* _What is needed_: Identify every line in the records below that contains the word "speaker", and reproduce each one.

----- Data to examine -----

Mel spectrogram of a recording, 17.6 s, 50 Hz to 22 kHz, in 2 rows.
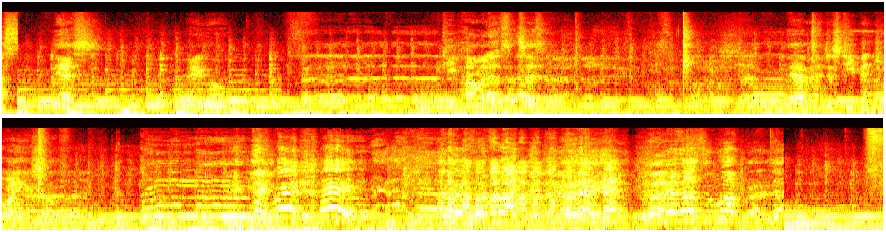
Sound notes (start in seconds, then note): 2.9 humming; 10.1 humming; 12.9 laughs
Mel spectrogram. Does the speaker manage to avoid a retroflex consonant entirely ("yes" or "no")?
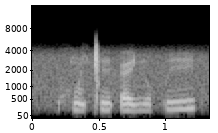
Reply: yes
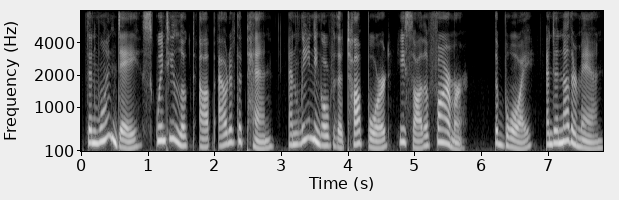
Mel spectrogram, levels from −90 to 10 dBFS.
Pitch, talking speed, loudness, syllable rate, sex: 215 Hz, 190 wpm, -16 LUFS, 4.9 syllables/s, female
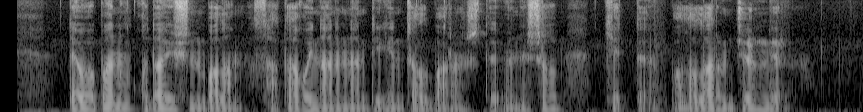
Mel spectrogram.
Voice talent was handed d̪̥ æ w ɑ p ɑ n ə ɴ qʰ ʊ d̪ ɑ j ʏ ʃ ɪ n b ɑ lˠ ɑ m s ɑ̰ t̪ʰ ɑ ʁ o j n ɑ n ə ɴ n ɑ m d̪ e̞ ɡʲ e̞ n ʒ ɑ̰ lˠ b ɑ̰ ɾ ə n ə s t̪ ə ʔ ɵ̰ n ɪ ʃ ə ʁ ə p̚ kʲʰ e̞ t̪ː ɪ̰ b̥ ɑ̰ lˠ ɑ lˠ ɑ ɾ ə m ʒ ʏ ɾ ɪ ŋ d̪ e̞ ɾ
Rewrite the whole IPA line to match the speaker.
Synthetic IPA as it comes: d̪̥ æ w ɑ p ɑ n ə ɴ qʰ ʊ d̪ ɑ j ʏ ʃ ɪ n b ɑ lˠ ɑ m s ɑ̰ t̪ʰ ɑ ʁ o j n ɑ n ə ɴ n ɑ n d̪ e̞ ɡʲ e̞ n ʒ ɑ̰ lˠ b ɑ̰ ɾ ə n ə ʃ t̪ ə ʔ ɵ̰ n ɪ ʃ ə ʁ ə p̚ kʲʰ e̞ t̪ː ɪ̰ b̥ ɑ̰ lˠ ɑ lˠ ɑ ɾ ə m ʒ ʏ ɾ ɪ ŋ d̪ e̞ ɾ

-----

* _Task response_:
Mel spectrogram. Does the speaker manage to avoid a retroflex consonant entirely ("yes" or "no")?
Rewrite the whole IPA line to match the speaker.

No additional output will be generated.